Expressing an opinion is one thing, even if we are doing so subconsciously. Lying with the full knowledge that we are lying is an entirely different matter. Old-school journalism, that had a few very intelligent rules, requires to check and quote sources, because the journalist is not the Pope writing ex cathedra some revealed truth, but rather a messenger that owes the readers a chance to verify what is being claimed.
Unfortunately this good habit is often lost, and the speed of Internet communications becomes the superficiality of the Internet. It is good that everyone gets a chance to express their opinion, less so when opinions expect to mutate into revealed truth. Sometimes this happens in good faith, because of ignorance – the Internet is, after all, a tool we only have been handling for decades when compared to the centuries of experience we have with the press – but there are moments when the phenomenon of fake news becomes a toxic cloud that is much more dangerous than an innocent prank.
Bonsai Kitten is an innocent prank – nobody is getting hurt and the hoax (promoting practice of raising kittens in a jar) is ridiculous to the point that it doesn’t really take much to understand the whole thing is a joke. The same cannot be said about the claims of vaccines causing autism, which is not only an insult to the scientific method (there is no proven correlation) but an irresponsible act, considering the devastating consequences of this conspiracy theory on public health.
Similarly disgusting, and I hope there will be repercussions in court, is for a journalist to write that the two Italian aid workers kidnapped by terrorists in Syria, had “consensual sex” with their kidnappers. Now, beyond the fact that this information has no relevance beyond the desire to throw mud on two young women who were kidnapped by terrorists, the worst lie in these words is in the use of the word “consensual”.
It says much about the rape culture infesting our society that nobody has yet pointed out that in the context of what was happening, there could be no consent to a sexual intercourse. The two young women were not free, and therefore could not be consenting. It could be that the author of the vile article didn’t even think of this, and probably neither did the Vice President of the Italian Senate Maurizio Gasparri, who decided to believe these fake news and express his opinion on it.

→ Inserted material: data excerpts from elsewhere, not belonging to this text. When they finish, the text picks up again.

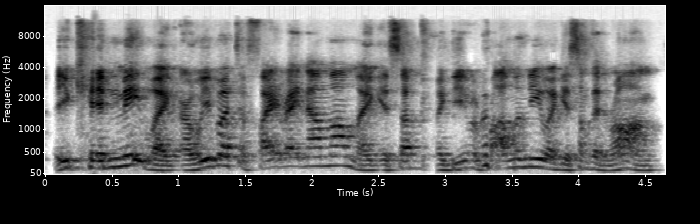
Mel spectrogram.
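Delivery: high-pitched, incredulous questioning; offended son's rising-pitched protest; mock indignation. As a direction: pick a playful fight with mom. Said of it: "And I'm just like".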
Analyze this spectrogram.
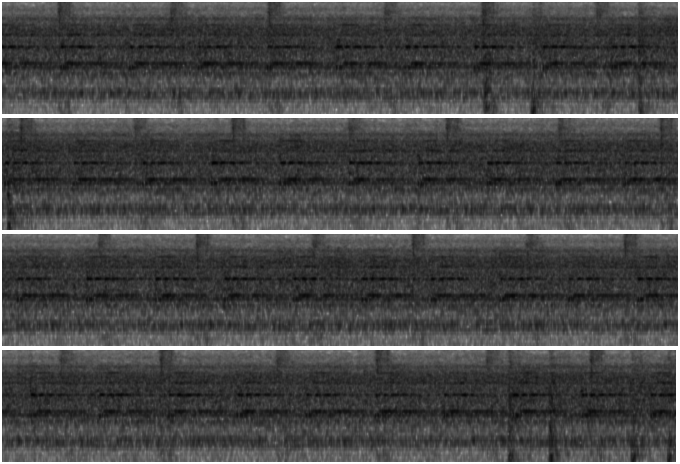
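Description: A train hums and rumbles steadily as it rolls along the track.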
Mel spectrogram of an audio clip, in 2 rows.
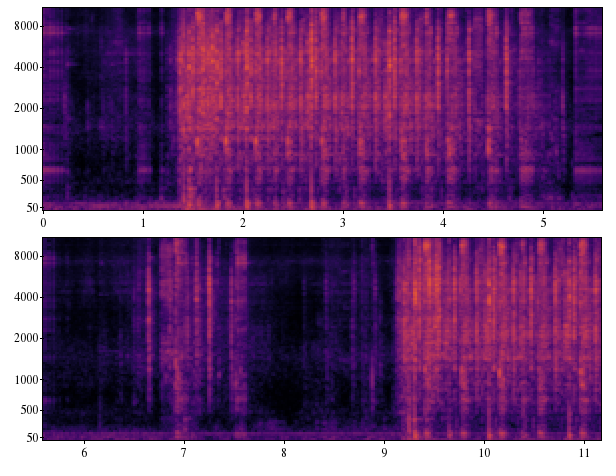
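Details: Engine built 1988, not known when last run, crank just straightened: uneven popping exhaust beats, about three to four a second, with skipped firings and surges. Misfiring; owner suspects fuel-system junk and plans governor-spring speed adjustment.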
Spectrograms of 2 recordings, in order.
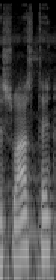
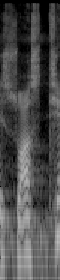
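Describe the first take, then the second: First: स्वास्थ्य cut to "swasth"; incorrect pronunciation. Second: स्वास्थ्य with final YA; full Y glide closing स्वास्थ्य; correct pronunciation. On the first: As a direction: say स्वास्थ्य without the Y glide. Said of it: "नहीं होता दोस्तों". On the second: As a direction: say स्वास्थ्य as "swasthya". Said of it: "सही वर्तनी स्वास्थ्य होता है". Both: Shown as a demonstration.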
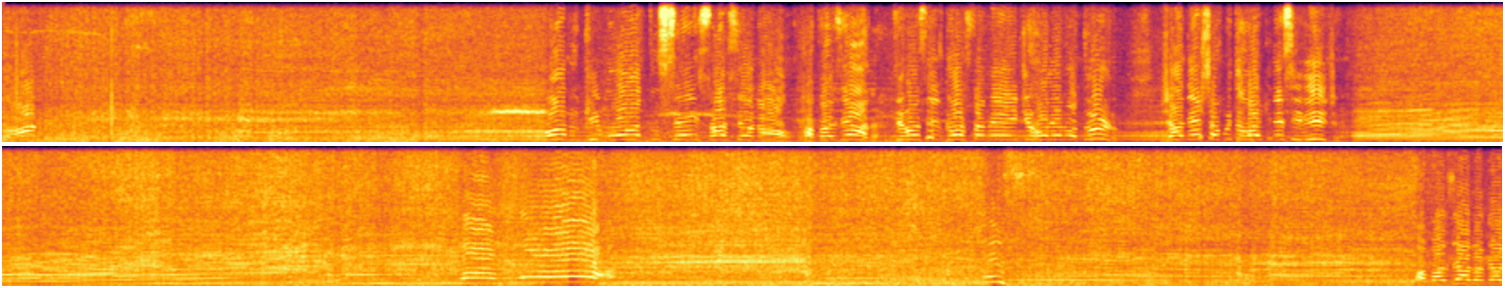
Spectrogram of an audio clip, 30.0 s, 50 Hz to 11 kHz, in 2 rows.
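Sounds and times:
wind noise rushing: 0.0 - 12.7, 13.3 - 30.0
motorcycle engine accelerating: 0.0 - 30.0.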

There is much talk in these days on freedom of speech: maybe to solve the conflict between censorship and freedom (even freedom to offend) we should just return, for those writing and for those reading, to the good old rules of journalism.
Do research for direct sources of information; verify the credibility of the sources; draw a clear line between fact and opinion, when creating content.